Project Duration: December 2017, 3.5 years
This project aims to make a step change in the precision and accuracy of our knowledge of the distribution of peatlands in the tropics, and to develop our capacity to predict and monitor future changes to the carbon storage function of these peatlands.
Tropical forest ecosystems are important for carbon storage. The densest ‘carbon hotspots’ occur where peat underlies the vegetation. Peat is an organic soil formed by the accumulation of plant litter, often over thousands of years, usually under waterlogged conditions which limit micro-organism activity and inhibit litter decomposition. Given that they store so much carbon per unit area, tropical peatlands should be priorities for conservation. Unfortunately, it is not currently known with certainty where peatlands occur. Even using satellite imagery, it is challenging to distinguish forest overlying peat from forest on dry soil. Mapping peat deposits in the field by trial and error is impractical given the large areas of remote terrain involved.
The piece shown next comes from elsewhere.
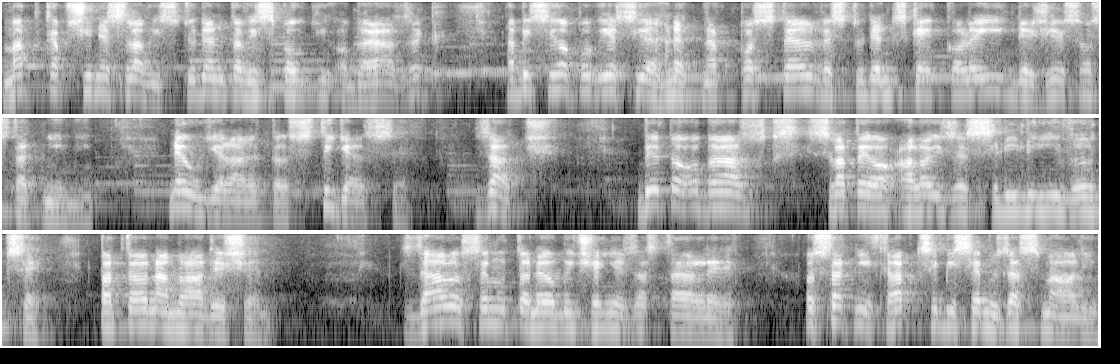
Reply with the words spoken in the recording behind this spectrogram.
Matka přinesla vy studentovi spoutí obrázek, aby si ho pověsil hned nad postel ve studentské koleji, kde žil s ostatními. Neudělal to, styděl se. Zač? Byl to obrázek svatého Aloise s lilí v ruce, patrona mládeže. Zdálo se mu to neobyčejně zastaralé. Ostatní chlapci by se mu zasmáli.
The project, a collaboration between UK universities (St Andrews, Edinburgh, Leeds), IIAP, and a network of project partners, contains empirical components (new field and lab data) which will yield insights into key processes and help to explain the pattern of peat accumulation in time and space in Amazonia. These empirical elements are then linked to modelling and remote sensing in order to address the challenge of extrapolating from individual field sites to understanding peatland carbon storage on large spatial scales.
- To substantially develop and improve our current method for inferring the distributions of vegetation, peat and carbon from satellite data, by addressing fundamental gaps in our understanding of the controls on these distributions and by testing a set of technical improvements. We will then test how well this model works on floodplains in other parts of Amazonia.
- To develop our ability to predict and monitor future changes to tropical peatland carbon stocks through process-based and data-fusion modelling. As a key step towards, this, we will generate empirical datasets including the pattern of peatland carbon storage through the last several thousand years, and the rates at which litter is added to the peat and removed by decomposition today, at a range of sites with differing hydrological regimes.
|Ian Lawson||PI||St Andrews|
|Katy Roucoux||Co-I||St Andrews|
|Tim Baker||Co-I||U Leeds|
|Jhon del Aguila Pasquel||RA||IIAP|
|Greta Dargie||PDRA (2017-18)||St Andrews|
|Elsa De Grandi||PDRA (2018)||Edinburgh|
|Christine Åkesson||PDRA||St Andrews (from May 2019)|
|Manuel Martin Brañas||RA||IIAP|
Project Partners: Dennis del Castillo Torres (IIAP)
Steve Frolking (University of New Hampshire)
Thomas Kleinen (Max-Planck-Institut für Meteorologie)
Outi Lähteenoja (Arizona State University)
Nigel Pitman (The Field Museum, Chicago)
Ethan Householder (Karlsruher Institut für Technologie)
Contact Information: Ian Lawson (email@example.com)